**What to work on**. From the line with "The spectrogram below has" onward, reproduce each line of the entries exactly, ending at the last one, and add nothing.

**Stored data**.
**********
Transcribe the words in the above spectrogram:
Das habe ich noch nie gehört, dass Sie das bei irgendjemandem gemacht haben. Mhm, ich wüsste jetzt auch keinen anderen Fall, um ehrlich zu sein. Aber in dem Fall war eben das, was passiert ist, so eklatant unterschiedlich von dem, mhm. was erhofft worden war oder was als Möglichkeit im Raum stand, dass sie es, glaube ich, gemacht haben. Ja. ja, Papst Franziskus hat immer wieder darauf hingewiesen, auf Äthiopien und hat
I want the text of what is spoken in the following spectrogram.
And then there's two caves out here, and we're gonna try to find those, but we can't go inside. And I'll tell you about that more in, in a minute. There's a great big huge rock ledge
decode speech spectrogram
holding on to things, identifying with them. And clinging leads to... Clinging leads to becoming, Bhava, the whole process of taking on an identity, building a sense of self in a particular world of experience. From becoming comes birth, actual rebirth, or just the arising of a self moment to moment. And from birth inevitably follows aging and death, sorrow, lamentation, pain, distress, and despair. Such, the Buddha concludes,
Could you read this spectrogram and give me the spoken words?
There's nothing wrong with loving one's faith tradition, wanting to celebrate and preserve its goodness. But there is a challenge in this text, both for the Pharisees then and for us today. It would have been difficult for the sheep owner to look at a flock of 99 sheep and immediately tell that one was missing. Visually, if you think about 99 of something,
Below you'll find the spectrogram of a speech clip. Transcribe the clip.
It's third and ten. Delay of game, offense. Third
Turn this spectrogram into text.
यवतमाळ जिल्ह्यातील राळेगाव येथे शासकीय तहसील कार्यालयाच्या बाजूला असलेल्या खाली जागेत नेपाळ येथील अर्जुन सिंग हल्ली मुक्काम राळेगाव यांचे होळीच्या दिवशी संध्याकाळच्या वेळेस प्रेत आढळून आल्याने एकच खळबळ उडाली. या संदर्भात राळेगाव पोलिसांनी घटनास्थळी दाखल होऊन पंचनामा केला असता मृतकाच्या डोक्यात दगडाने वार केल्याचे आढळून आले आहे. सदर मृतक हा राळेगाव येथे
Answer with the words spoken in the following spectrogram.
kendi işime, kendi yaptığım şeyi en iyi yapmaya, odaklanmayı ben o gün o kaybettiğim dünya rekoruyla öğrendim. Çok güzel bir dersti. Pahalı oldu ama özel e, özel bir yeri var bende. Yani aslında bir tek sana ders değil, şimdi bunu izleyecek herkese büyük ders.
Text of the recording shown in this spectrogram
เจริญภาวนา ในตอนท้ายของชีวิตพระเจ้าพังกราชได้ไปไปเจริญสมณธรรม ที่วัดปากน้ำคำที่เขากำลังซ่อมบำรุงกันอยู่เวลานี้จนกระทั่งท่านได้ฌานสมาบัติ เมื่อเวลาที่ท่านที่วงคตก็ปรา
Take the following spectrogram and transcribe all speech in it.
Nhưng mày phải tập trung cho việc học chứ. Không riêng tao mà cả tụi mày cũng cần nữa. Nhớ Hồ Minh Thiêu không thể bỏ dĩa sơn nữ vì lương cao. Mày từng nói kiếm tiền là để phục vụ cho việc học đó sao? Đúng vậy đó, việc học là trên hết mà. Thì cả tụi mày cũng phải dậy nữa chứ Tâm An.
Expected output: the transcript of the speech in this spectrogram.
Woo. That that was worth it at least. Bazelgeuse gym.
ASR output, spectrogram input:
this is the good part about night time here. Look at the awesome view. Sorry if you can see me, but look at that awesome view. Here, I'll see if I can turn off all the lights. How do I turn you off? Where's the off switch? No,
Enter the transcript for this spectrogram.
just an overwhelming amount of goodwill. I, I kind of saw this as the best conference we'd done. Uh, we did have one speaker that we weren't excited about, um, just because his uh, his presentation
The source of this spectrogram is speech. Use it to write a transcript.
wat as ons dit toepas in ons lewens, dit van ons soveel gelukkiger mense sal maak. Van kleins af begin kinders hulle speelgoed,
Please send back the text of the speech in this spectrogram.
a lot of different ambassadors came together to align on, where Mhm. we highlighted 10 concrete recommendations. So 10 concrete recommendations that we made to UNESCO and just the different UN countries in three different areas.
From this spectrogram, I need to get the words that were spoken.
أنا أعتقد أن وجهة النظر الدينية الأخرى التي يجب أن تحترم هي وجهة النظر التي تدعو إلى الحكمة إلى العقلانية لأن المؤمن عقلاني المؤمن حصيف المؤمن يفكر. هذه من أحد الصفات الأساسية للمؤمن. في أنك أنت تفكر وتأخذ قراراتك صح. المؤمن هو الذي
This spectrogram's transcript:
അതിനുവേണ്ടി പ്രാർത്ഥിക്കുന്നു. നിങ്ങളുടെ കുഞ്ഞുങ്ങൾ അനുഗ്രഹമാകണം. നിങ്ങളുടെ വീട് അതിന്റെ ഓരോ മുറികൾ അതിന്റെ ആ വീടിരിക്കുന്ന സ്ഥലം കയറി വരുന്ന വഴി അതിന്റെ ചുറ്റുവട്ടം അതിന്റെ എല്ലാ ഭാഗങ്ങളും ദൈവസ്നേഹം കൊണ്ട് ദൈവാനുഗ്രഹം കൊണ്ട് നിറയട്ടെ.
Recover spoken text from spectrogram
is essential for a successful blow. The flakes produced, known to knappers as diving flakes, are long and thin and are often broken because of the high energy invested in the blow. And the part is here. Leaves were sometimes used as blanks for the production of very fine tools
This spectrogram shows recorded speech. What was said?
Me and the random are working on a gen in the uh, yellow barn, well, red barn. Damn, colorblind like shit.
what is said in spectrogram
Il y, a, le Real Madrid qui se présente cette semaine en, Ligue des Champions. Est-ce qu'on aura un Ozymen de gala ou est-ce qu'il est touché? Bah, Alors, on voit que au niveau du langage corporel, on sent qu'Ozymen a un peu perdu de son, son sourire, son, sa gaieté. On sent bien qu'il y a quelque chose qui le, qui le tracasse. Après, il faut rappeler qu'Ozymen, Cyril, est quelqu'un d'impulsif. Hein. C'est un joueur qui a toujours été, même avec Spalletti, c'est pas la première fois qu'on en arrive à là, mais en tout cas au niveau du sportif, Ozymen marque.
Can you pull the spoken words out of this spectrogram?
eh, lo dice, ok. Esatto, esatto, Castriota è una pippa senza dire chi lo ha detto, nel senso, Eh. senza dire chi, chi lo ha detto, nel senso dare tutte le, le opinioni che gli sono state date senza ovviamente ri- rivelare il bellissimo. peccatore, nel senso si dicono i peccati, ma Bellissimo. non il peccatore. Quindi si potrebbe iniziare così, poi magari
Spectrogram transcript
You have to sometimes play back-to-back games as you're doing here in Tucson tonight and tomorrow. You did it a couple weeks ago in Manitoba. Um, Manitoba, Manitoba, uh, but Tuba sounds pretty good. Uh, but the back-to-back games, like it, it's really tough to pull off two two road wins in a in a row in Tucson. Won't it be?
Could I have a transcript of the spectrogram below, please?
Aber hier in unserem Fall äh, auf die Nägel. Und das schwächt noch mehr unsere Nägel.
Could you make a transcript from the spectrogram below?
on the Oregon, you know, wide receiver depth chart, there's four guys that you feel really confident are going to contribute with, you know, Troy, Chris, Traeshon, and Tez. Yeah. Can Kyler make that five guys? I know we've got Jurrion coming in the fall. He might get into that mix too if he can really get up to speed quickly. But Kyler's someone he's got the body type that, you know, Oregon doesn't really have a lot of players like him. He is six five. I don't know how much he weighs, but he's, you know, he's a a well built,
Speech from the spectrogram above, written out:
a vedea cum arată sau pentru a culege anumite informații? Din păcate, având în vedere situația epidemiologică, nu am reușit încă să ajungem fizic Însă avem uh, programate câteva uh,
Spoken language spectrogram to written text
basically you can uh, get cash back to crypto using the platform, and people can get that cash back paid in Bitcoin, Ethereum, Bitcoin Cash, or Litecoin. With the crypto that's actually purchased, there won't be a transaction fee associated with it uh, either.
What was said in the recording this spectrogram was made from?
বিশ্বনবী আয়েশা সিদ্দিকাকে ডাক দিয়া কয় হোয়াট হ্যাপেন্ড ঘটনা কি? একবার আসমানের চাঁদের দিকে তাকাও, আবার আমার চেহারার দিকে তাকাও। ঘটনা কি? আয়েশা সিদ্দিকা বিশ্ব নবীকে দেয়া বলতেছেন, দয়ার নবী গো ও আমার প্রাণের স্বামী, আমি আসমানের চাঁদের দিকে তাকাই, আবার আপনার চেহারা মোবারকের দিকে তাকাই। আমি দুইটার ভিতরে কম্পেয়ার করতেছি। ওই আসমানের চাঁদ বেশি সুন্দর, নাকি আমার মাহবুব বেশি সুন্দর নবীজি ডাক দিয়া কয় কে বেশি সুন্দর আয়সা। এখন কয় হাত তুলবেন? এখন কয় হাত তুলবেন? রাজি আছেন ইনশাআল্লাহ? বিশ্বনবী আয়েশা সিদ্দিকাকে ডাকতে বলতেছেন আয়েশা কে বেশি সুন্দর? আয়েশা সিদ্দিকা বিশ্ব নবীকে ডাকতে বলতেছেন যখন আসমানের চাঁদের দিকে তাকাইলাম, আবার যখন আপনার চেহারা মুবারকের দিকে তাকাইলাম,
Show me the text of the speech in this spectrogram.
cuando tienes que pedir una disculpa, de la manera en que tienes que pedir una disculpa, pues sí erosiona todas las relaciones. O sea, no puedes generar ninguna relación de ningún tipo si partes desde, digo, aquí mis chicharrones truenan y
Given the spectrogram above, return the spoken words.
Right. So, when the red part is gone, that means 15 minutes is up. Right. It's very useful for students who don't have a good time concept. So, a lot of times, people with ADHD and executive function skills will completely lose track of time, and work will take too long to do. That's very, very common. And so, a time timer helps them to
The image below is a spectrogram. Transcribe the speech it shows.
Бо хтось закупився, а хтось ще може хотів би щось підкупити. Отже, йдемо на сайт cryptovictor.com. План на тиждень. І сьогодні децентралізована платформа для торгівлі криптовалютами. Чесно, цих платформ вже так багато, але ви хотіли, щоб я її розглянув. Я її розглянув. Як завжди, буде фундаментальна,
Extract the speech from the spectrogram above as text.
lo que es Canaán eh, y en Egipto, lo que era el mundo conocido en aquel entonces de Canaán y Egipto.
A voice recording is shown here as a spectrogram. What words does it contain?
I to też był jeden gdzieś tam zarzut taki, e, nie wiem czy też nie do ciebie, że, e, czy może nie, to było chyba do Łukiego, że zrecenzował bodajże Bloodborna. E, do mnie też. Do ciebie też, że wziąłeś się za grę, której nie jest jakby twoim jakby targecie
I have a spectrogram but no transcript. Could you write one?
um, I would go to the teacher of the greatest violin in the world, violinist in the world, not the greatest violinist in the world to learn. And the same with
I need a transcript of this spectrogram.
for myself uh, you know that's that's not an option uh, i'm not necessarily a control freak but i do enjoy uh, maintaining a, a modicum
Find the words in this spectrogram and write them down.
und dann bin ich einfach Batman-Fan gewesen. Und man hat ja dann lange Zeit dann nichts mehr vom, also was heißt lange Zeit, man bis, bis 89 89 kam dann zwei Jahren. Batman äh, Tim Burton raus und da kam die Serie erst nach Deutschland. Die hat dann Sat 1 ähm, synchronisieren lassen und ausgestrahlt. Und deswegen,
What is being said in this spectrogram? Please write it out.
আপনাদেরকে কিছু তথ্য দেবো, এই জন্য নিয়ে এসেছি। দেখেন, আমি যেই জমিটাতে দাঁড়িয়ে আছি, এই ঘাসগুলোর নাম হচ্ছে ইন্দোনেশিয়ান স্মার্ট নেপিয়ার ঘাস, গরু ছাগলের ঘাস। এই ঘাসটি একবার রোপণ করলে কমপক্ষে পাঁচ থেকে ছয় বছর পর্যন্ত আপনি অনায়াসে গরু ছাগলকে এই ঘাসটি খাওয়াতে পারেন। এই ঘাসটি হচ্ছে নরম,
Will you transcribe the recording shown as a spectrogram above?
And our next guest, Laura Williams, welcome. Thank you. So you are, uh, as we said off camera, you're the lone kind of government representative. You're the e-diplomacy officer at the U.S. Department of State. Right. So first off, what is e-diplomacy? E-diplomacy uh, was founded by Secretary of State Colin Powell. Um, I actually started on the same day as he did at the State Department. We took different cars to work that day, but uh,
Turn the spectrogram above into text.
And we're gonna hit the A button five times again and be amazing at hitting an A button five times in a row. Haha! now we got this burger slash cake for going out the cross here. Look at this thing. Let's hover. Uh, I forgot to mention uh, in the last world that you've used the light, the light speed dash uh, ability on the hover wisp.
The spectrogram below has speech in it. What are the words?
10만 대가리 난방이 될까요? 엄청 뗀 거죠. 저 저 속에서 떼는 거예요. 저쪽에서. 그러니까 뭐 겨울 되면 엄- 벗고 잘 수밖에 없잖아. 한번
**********
**Exercise answer**.
The spectrogram below has speech in it. What are the words?
10만 대가리 난방이 될까요? 엄청 뗀 거죠. 저 저 속에서 떼는 거예요. 저쪽에서. 그러니까 뭐 겨울 되면 엄- 벗고 잘 수밖에 없잖아. 한번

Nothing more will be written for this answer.